I don’t have any firm data on what percentage of pitches ultimately become shows, but industry-wide, it's almost certainly less than half and probably less than 10%. The moral of that story is to not get too precious about any single idea, any more than you should any single screenplay or pilot in the scripted sphere.

TSL:  And once you start to develop a pitch into a show, how long is the development process before it actually airs? I personally think that it is amazing that anything, scripted or not, actually gets on the air.

DE:  I’ve seen the pitch-to-air process take as long as five years and as short as six weeks. The timelines in unscripted TV are still, I believe, more favorable than those in the feature world (where I know it now takes an average of something like seven years to get a movie made even once the script has been bought), but probably on par with scripted TV. In general, an average pitch-to-air process is probably around a year.

TSL:  Do show ideas at One Three Television also come from execs and people from within the company vs. outside people? And does this happen often?

DE:  We have generated shows internally and have had shows come in from the outside. Almost every company in our space is generally going to have a mix of both.

TSL:  I know it is probably difficult to name favorites, but do you have a favorite show you have done?

DE:  Of course I love all of our shows equally, but I have a special soft spot for The Apprentice, because that was the show I really grew up on as a producer and where I truly began to understand the complex and exciting process of making reality TV.

TSL:  In general, what are the key elements to a good show?

DE:  The most important element is to have great people making it, from the showrunner on down. Without dedicated, intelligent, passionate people working on the show, it will never achieve its full potential. After that, it’s everything you’d expect—casting, storytelling, editing, and luck are all very important. Finally, I should make a special plea to prospective unscripted producers not to neglect actual production value. I think there’s a misapprehension that in the era of YouTube, things like cinematography, sound quality, and lighting have ceased to matter as much, especially for unscripted TV. In my personal opinion, nothing could be further from the truth, and if you look at the shows that have maintained their success across network and cable, you will find enormous pride of craft throughout.

TSL:  What would you tell an aspiring reality TV development exec or producer to do to jump-start their reality TV path?

DE:  The best possible thing you can do is to work on reality TV shows. Take a job as a P.A., a camera assist, anything you can get.
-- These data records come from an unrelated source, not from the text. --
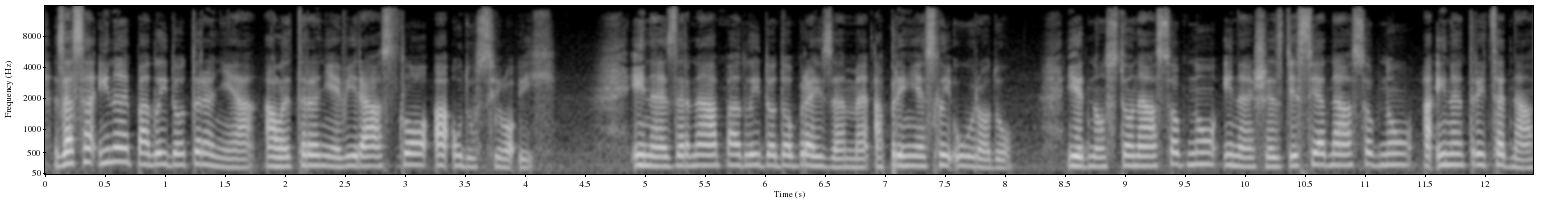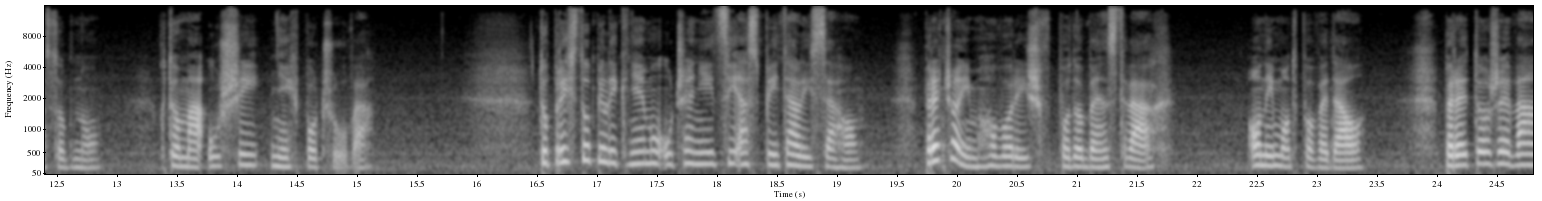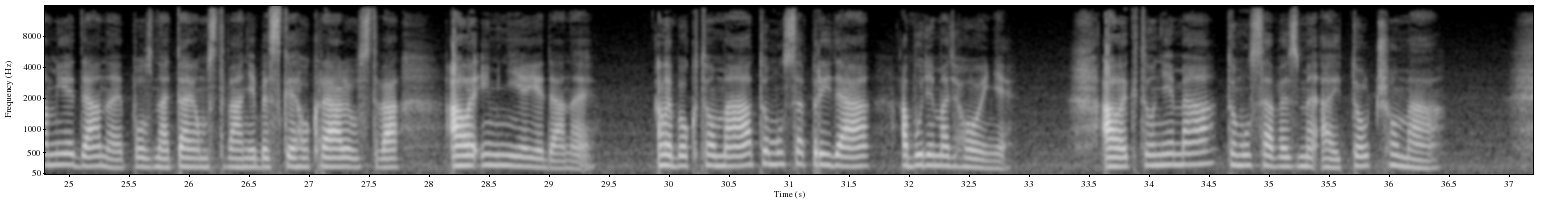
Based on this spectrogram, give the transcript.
Zasa iné padli do trenia, ale trnie vyrástlo a udusilo ich. Iné zrná padli do dobrej zeme a priniesli úrodu. Jedno stonásobnú, iné 60 násobnú a iné 30 násobnú. Kto má uši, nech počúva. Tu pristúpili k nemu učeníci a spýtali sa ho, prečo im hovoríš v podobenstvách? On im odpovedal, pretože vám je dané poznať tajomstvá nebeského kráľovstva, ale im nie je dané. Lebo kto má, tomu sa pridá a bude mať hojne. Ale kto nemá, tomu sa vezme aj to, čo má.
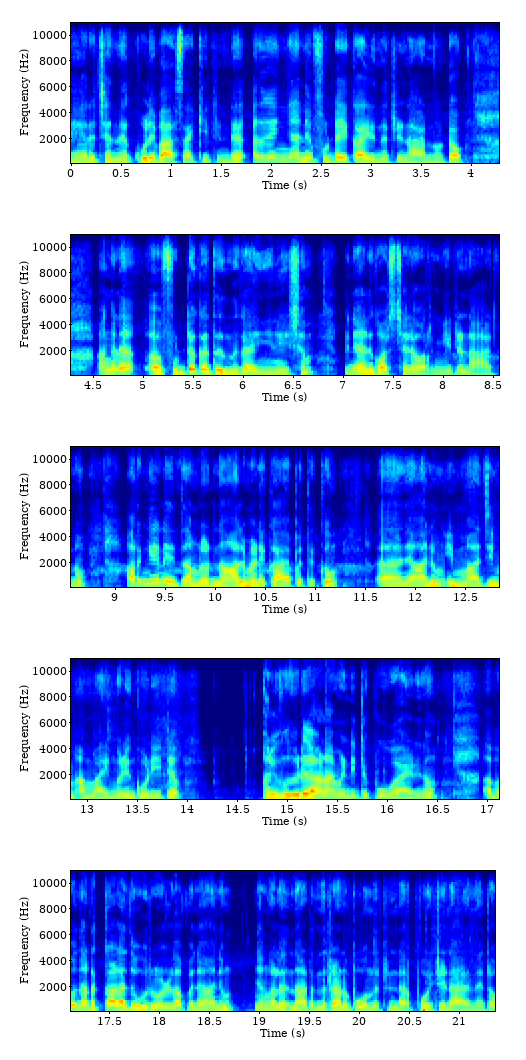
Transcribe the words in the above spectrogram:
നേരെ ചെന്ന് കുളി പാസ്സാക്കിയിട്ടുണ്ട്. അത് കഴിഞ്ഞ് ഞാൻ ഫുഡ് ഇരുന്നിട്ടുണ്ടായിരുന്നു കേട്ടോ അങ്ങനെ ഫുഡൊക്കെ തിന്ന് കഴിഞ്ഞതിന് ശേഷം പിന്നെ ഞാൻ കുറച്ച് നേരം ഉറങ്ങിയിട്ടുണ്ടായിരുന്നു. ഉറങ്ങി എണീറ്റ് നമ്മളൊരു നാല് മണിയൊക്കെ ആയപ്പോഴത്തേക്കും ഞാനും ഇമ്മാജിയും അമ്മായിയും കൂടിയും കൂടിയിട്ട് ഒരു വീട് കാണാൻ വേണ്ടിയിട്ട് പോവായിരുന്നു. അപ്പോൾ നടക്കാനുള്ള ദൂരമുള്ളൂ അപ്പോൾ ഞാനും ഞങ്ങൾ നടന്നിട്ടാണ് പോന്നിട്ടുണ്ട പോയിട്ടുണ്ടായിരുന്നത് കേട്ടോ.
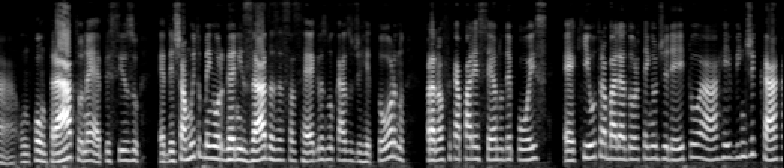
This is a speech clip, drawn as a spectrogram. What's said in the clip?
ah, um contrato, né? É preciso é, deixar muito bem organizadas essas regras no caso de retorno, para não ficar aparecendo depois é, que o trabalhador tem o direito a reivindicar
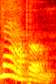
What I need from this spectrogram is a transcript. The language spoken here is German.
Werbung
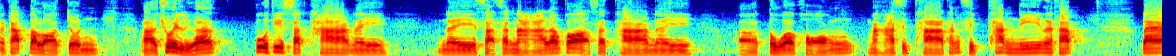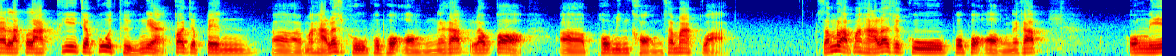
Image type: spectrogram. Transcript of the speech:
นะครับ ตลอดจนช่วยเหลือผู้ที่ศรัทธาในในศาสนาแล้วก็ศรัทธาในตัวของมหาสิทธาทั้ง 10 ท่านนี้นะครับ แต่หลักๆที่จะพูดถึงเนี่ยก็จะเป็นมหาราชครูโพโพอ่องนะครับ แล้วก็โพมินของซะมากกว่าสำหรับมหาราชครูโพโพอ่องนะครับ องค์นี้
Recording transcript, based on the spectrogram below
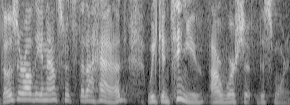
those are all the announcements that I had. We continue our worship this morning.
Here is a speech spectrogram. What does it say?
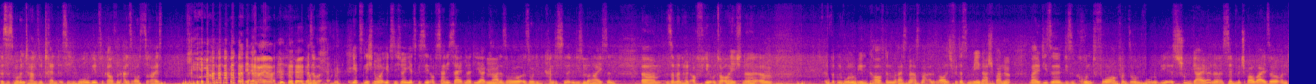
dass es momentan so Trend ist, sich ein Wohnmobil zu kaufen und alles rauszureißen. ja, ja. Also äh, jetzt nicht nur jetzt nicht nur jetzt gesehen auf Sunnyside, ne, die ja Mhm. gerade so so die bekanntesten in diesem Mhm. Bereich sind, ähm, sondern halt auch viel unter euch. Ne? Ähm, es wird ein Wohnmobil gekauft, dann reißt man erstmal alles raus. Ich finde das mega spannend, Ja. Weil diese, diese Grundform von so einem Wohnmobil ist schon geil. Ne? Sandwich-Bauweise und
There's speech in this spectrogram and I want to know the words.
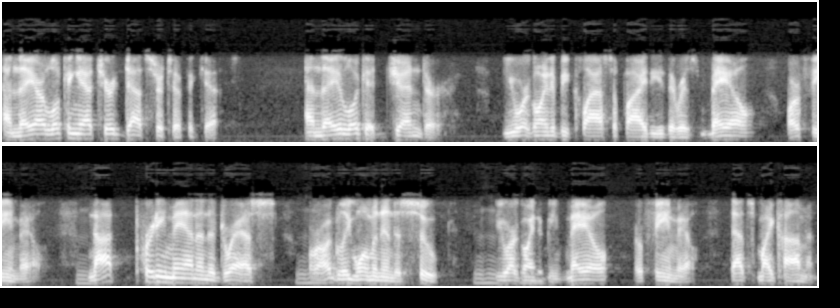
and they are looking at your death certificate and they look at gender, you are going to be classified either as male or female. Not pretty man in a dress or ugly woman in a suit. You are going to be male or female. That's my comment.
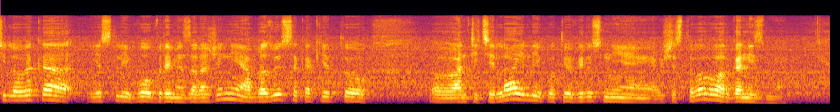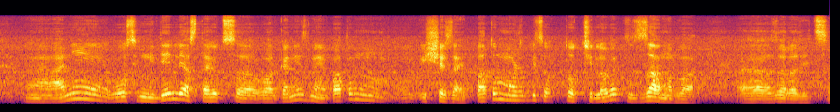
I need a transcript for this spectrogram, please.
Человека, если во время заражения образуются какие-то э, антитела или противовирусные вещества в организме, э, они 8 недель остаются в организме, потом исчезают. Потом, может быть, тот человек заново заразится.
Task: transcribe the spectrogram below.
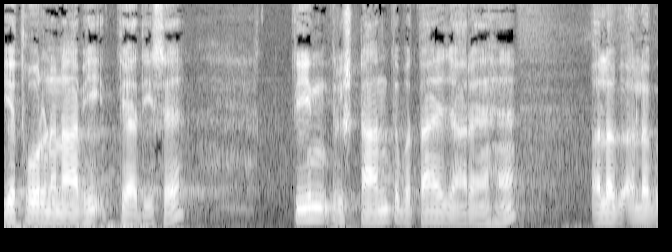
यथोर्णनाभि इत्यादि से तीन दृष्टांत बताए जा रहे हैं अलग अलग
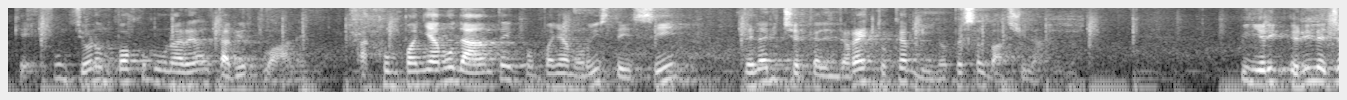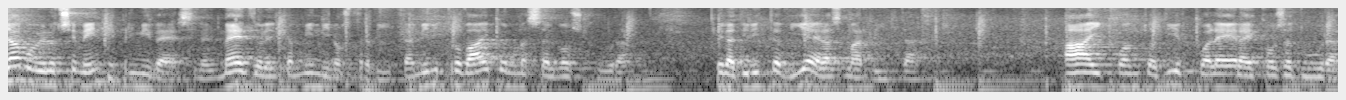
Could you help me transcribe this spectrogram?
che funziona un po' come una realtà virtuale. Accompagniamo Dante, accompagniamo noi stessi nella ricerca del retto cammino per salvarci l'anima. Quindi rileggiamo velocemente i primi versi. Nel mezzo del cammino di nostra vita mi ritrovai per una selva oscura, che la diritta via era smarrita. Ai quanto a dir qual era e cosa dura,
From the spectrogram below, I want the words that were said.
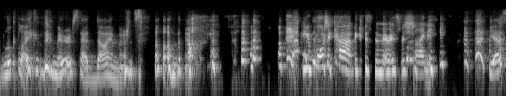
looked like the mirrors had diamonds on them. you bought a car because the mirrors were shiny. yes,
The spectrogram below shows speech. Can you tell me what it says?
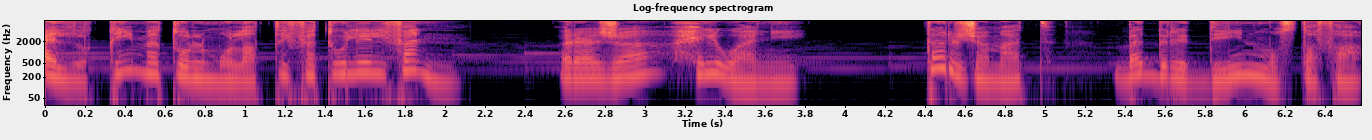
القيمة الملطفة للفن. رجا حلواني. ترجمة بدر الدين مصطفى.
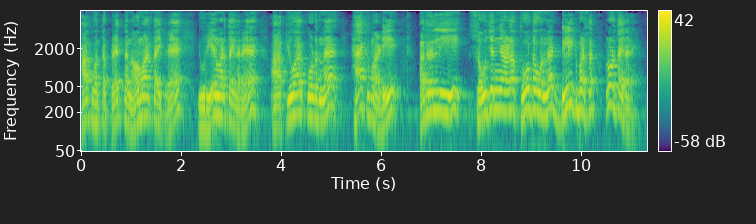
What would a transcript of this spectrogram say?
ಹಾಕುವಂತ ಪ್ರಯತ್ನ ನಾವು ಮಾಡ್ತಾ ಇದ್ರೆ, ಇವ್ರು ಏನ್ ಮಾಡ್ತಾ ಇದಾರೆ, ಆ ಕ್ಯೂ ಆರ್ ಕೋಡ್ ಅನ್ನ ಹ್ಯಾಕ್ ಮಾಡಿ ಅದರಲ್ಲಿ ಸೌಜನ್ಯಾಳ ಫೋಟೋವನ್ನ ಡಿಲೀಟ್ ಮಾಡ್ಸಕ್ ನೋಡ್ತಾ ಇದ್ದಾರೆ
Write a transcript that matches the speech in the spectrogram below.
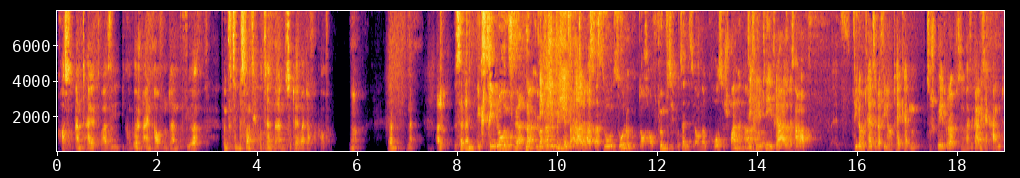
Kostenanteil quasi die Conversion einkaufen und dann für 15 bis 20% an das Hotel weiterverkaufen. Ja. Ähm, ja. Also ist ja dann extrem lohnenswert, ne? Überrascht mich jetzt gerade, dass das so, so eine, doch auf 50 Prozent ist ja auch eine große Spanne, ne? Definitiv, ja. Also das haben auch viele Hotels oder viele Hotelketten zu spät oder beziehungsweise gar nicht erkannt.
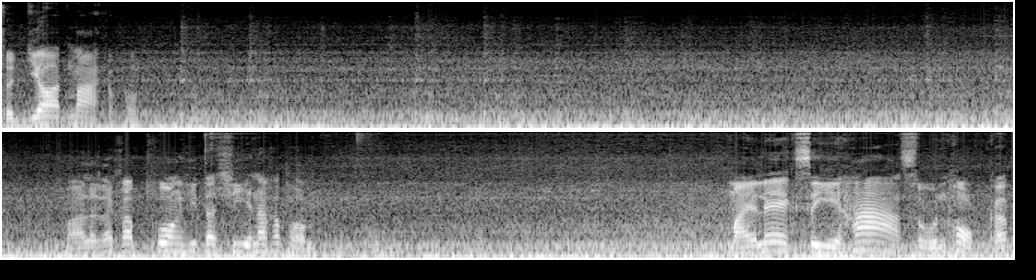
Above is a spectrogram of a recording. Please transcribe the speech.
สุดยอดมากครับผมมาแล้วนะครับพ่วงฮิตาชินะครับผม หมายเลข 4506 ครับ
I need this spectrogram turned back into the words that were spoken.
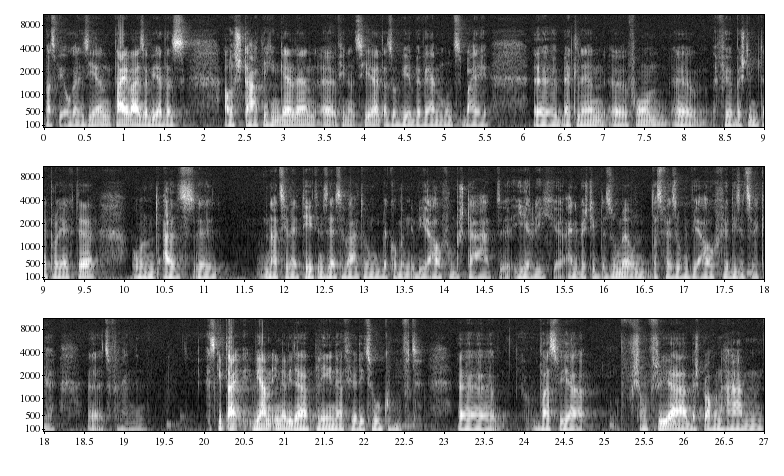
was wir organisieren. Teilweise wird das aus staatlichen Geldern finanziert. Also wir bewerben uns bei äh, äh, für bestimmte Projekte. Und als Nationalitäten Selbstverwaltung bekommen wir auch vom Staat äh, jährlich äh, eine bestimmte Summe und das versuchen wir auch für diese Zwecke zu verwenden. Es gibt, wir haben immer wieder Pläne für die Zukunft, äh, was wir schon früher besprochen haben.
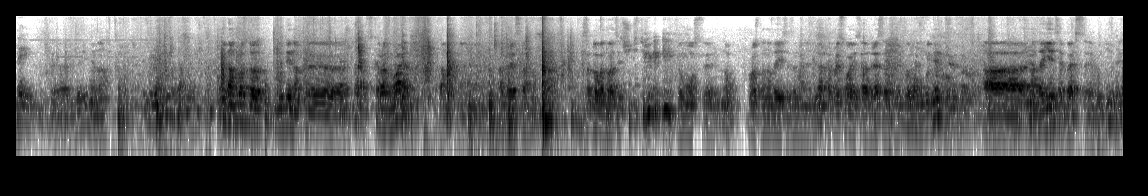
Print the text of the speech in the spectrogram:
Де е, де іменно. Ну, там просто будинок е, розвалений, е, адреса Садова 26. Тому е, ну, просто надається земельна ділянка, присвоюється адреса житлового будинку, а надається без е, будівлі.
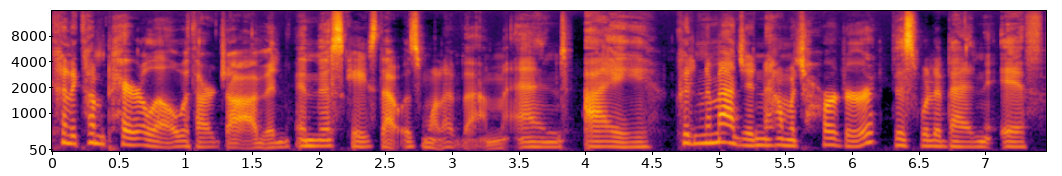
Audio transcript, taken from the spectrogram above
kind of come parallel with our job. And in this case, that was one of them. And I couldn't imagine how much harder this would have been if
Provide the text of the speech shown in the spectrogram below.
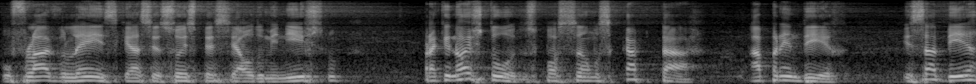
o Flávio Lenz, que é assessor especial do ministro, para que nós todos possamos captar, aprender e saber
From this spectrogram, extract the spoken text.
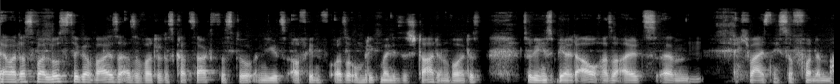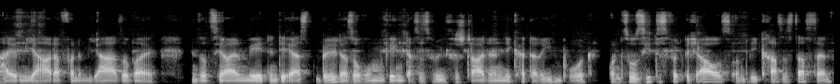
Ja, aber das war lustigerweise, also weil du das gerade sagst, dass du Nils auf jeden Fall, also unbedingt mal in dieses Stadion wolltest, so ging es mir halt auch. Also als, ähm, mhm. ich weiß nicht, so von einem halben Jahr oder von einem Jahr so bei den sozialen Medien die ersten Bilder so rumgingen, das ist übrigens das Stadion in Jekaterinburg und so sieht es wirklich aus und wie krass ist das denn?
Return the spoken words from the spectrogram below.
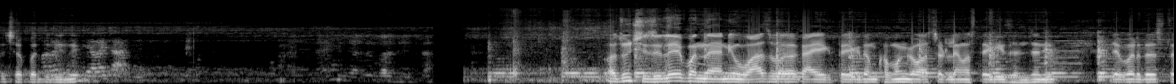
अशा पद्धतीने. अजून शिजले पण नाही आणि वास बघा काय ऐकतं एकदम खमंग वास सुटलाय मस्त की झणझणीत जबरदस्त.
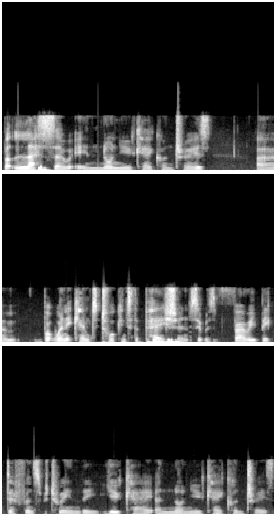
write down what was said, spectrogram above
but less so in non-UK countries. Um, but when it came to talking to the patients, it was a very big difference between the UK and non-UK countries.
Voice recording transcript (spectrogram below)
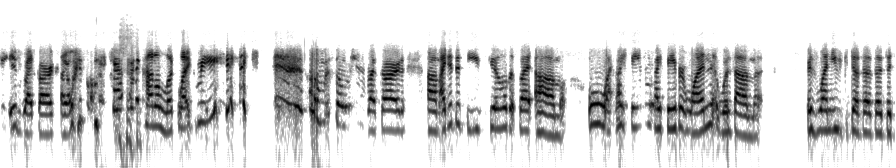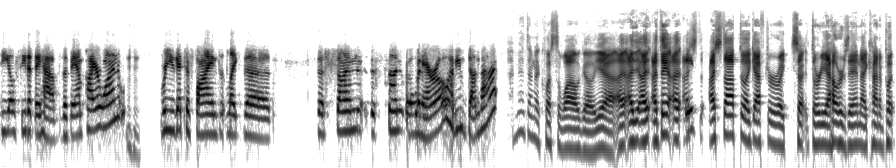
she is Redguard. Cause I always want my character to kind of look like me. um, so she's Redguard. Um, I did the Thieves Guild, but um, oh, my favorite my favorite one was um is when you the the the, the DLC that they have, the vampire one. Mm-hmm where you get to find like the the sun the sun bow and arrow. Have you done that? I may have done a quest a while ago. Yeah, I I, I think I, I, I, stopped like after like thirty hours in. I kind of put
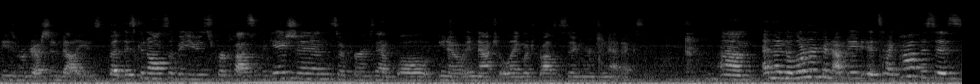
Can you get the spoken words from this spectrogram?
these regression values. But this can also be used for classification, so for example, you know, in natural language processing or genetics. Um, and then the learner can update its hypothesis,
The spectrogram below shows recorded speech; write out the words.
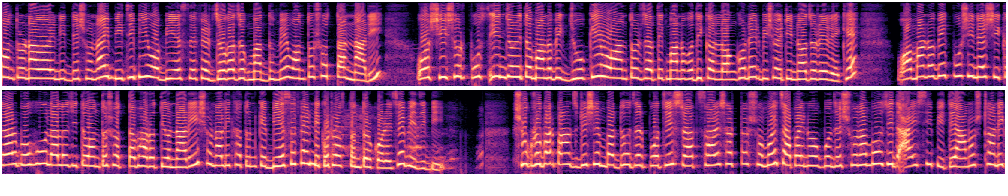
মন্ত্রণালয়ের নির্দেশনায় বিজিবি ও বিএসএফ এর যোগাযোগ মাধ্যমে অন্তঃসত্ত্বার নারী ও শিশুর পুষ মানবিক ঝুঁকি ও আন্তর্জাতিক মানবাধিকার লঙ্ঘনের বিষয়টি নজরে রেখে অমানবিক পুশিনের শিকার বহুল আলোচিত অন্তঃসত্ত্বা ভারতীয় নারী সোনালী খাতুনকে বিএসএফ এর নিকট হস্তান্তর করেছে বিজিবি। শুক্রবার পাঁচ ডিসেম্বর দু পঁচিশ রাত সাড়ে সাতটার সময় চাঁপাইনবাবগঞ্জের সোনা মসজিদ আইসিপিতে আনুষ্ঠানিক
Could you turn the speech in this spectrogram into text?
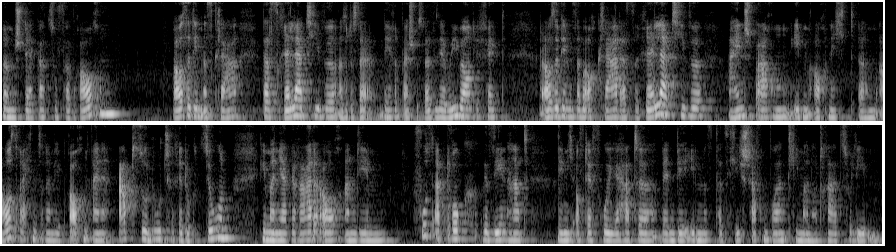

Your next job will almost certainly come from those you end up working with and, even for those who strive to eventually become executives, spending some serious time in the trenches is the best possible groundwork for your future career.

TSL:  What characteristics do you think are key in someone who wants to develop/produce/become a story editor in reality TV shows?

DE:  Inquisitiveness and tirelessness are both very valuable traits. Most of all, you have to be a collaborator and, if you are not a natural extrovert, find some way to train yourself to be one. Even more than other parts of the entertainment industry, unscripted TV requires constant communication and collaboration. Other than a few very unique editors, it is nearly impossible to find a niche in this part of the business as a "loner genius," who does his or her best work locked in a room.

TSL:  Do you think film school is necessary? Why or why not?

DE:  I personally really benefitted from having gone to film school, both in terms of the connections that I made and the instruction I was given. That said, it would be disingenuous of me to characterize it as "necessary," especially since so many tremendously successful people in this field have never been to film school or, in some cases, school.

TSL:  What final words of advice would you give to someone who wants to be the next you?

DE:  Stop modeling your career on other people's.